But he has a long road ahead of him, said Luis Vicente León, the director of the Datanalisis polling firm. Before he announced his candidacy on Aug. 17, Pérez was running far behind the frontrunner, Henrique Capriles Radonski, the charismatic governor of Miranda state.
Since then, Pérez has likely moved up some — particularly with the backing of his exiled mentor Rosales — but he is still trailing, León said.
“Pérez is new and young and that plays in his favor,” León said. “But he’s not as well known nationally as Capriles — although he can change that on the campaign trail.”
Pérez may not be a national figure, but being from Zulia is the next best thing. Bordering Colombia and wrapping around Lake Maracaibo, Zulia is the nation’s most populous and wealthiest state with some 3.8 million people.
The heart of Venezuela’s oil industry, Zulia has always had an independent streak. For the last decade, the governor’s office has been in the hands of Un Nuevo Tiempo, the party that Rosales founded and which helped propel Pérez’s career.
The state’s reputation as an opposition haven has made it a target.
The government regularly throws heavy-hitters at political races in Zulia, and has vowed to poach Pérez’s job next year.
Francisco Arias Cardenas, the vice president of Chávez’s PSUV party, accused Pérez of letting his presidential ambitions get in the way of his job, and told Panorama newspaper he had “no doubt” that Pérez was funneling state funds into his presidential campaign.
“The most honest thing for him to do would be to step down from his position if he wants to join the national campaign,” Arias told the newspaper. “Then he can go back to his state because we are going to give him a whipping in 2012.”
The national government is also stepping up some of its most popular programs in Zulia: Free houses for the poor and opening up subsidized food markets. Those kinds of initiatives resonate with many in Maracaibo.
Jose Contreras, 65, was standing outside a betting parlor where Pérez was scheduled to inaugurate a freshly paved road. Contreras said that while Chávez was building houses and working for the poor, Pérez was only making noise.

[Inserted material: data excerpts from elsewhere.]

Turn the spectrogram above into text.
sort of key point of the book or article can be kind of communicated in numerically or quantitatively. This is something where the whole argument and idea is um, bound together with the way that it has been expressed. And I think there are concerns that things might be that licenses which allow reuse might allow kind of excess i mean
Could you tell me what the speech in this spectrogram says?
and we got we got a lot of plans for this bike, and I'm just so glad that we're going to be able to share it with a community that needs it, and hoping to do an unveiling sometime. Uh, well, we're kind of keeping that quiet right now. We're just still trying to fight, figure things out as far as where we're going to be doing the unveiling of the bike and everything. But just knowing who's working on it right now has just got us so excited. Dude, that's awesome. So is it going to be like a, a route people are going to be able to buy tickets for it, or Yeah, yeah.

“I call him the billboard governor,” Contreras said. “All he does is put up billboards but you never see the projects. He spends his time picking fights with Chávez.”
Chávez is fighting back. While the opposition has yet to settle on a unified candidate, the government has been using its national network of radio and television stations to take potshots.

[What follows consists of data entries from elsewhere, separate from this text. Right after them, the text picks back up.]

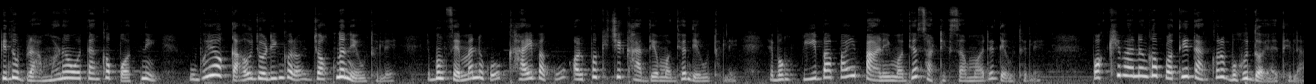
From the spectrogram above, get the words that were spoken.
କିନ୍ତୁ ବ୍ରାହ୍ମଣ ଓ ତାଙ୍କ ପତ୍ନୀ ଉଭୟ କାଉ ଯୋଡ଼ିଙ୍କର ଯତ୍ନ ନେଉଥିଲେ ଏବଂ ସେମାନଙ୍କୁ ଖାଇବାକୁ ଅଳ୍ପ କିଛି ଖାଦ୍ୟ ମଧ୍ୟ ଦେଉଥିଲେ ଏବଂ ପିଇବା ପାଇଁ ପାଣି ମଧ୍ୟ ସଠିକ୍ ସମୟରେ ଦେଉଥିଲେ। ପକ୍ଷୀମାନଙ୍କ ପ୍ରତି ତାଙ୍କର ବହୁତ ଦୟା ଥିଲା।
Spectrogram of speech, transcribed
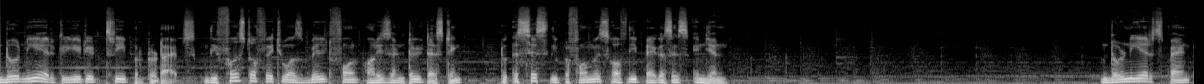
Dornier created three prototypes, the first of which was built for horizontal testing to assess the performance of the Pegasus engine. Dornier spent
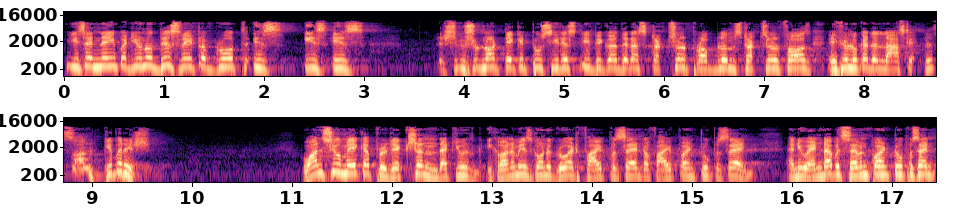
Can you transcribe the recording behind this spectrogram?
he said, no, but you know, this rate of growth is, is, is, you should not take it too seriously because there are structural problems, structural flaws. If you look at the last, it's all gibberish. Once you make a projection that your economy is going to grow at 5% or 5.2%, and you end up with 7.2%,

Most recently, a pro-Chávez television show, called La Hojilla, or The Razor, has been airing private telephone conversations between opposition figures. In one of those calls, Oswaldo Alvarez, another presidential candidate, is allegedly heard talking to an opposition activist. In that call, they’re heard saying that even Pérez’s mother thinks his presidential bid is foolish and that they fear he might damage the opposition’s cause.
The coalition has accused the government of being complicit in wire-tapping phones, and allowing pro-government channels to break the law even as opposition media outlets are shuttered for minor infractions.
Pérez said the tapes show just how desperate Chávez is. He said he has talked to all the leading opposition candidates, including Capriles, and they are determined not to fall into the trap.
“The government will do everything in its power to break us apart,” he said. “But we’re going to stand firm. We have all talked about this and we have agreed that we’re not going to let this get out of our hands.”
As he surveys Venezuela’s electoral map, Pérez begins talking about former President Bill Clinton’s 1992 race. Like Clinton, he’s the governor of a far-flung state. And Chávez, like then President George H.W. Bush, is an incumbent with an international profile.
“Nobody would expect that a man like Clinton, who came from such a small state like Arkansas, would ever make it to the presidency,” Pérez said, noting that he shares Clinton’s Aug. ust 19 birthday. “But these things can happen, if you have conviction.”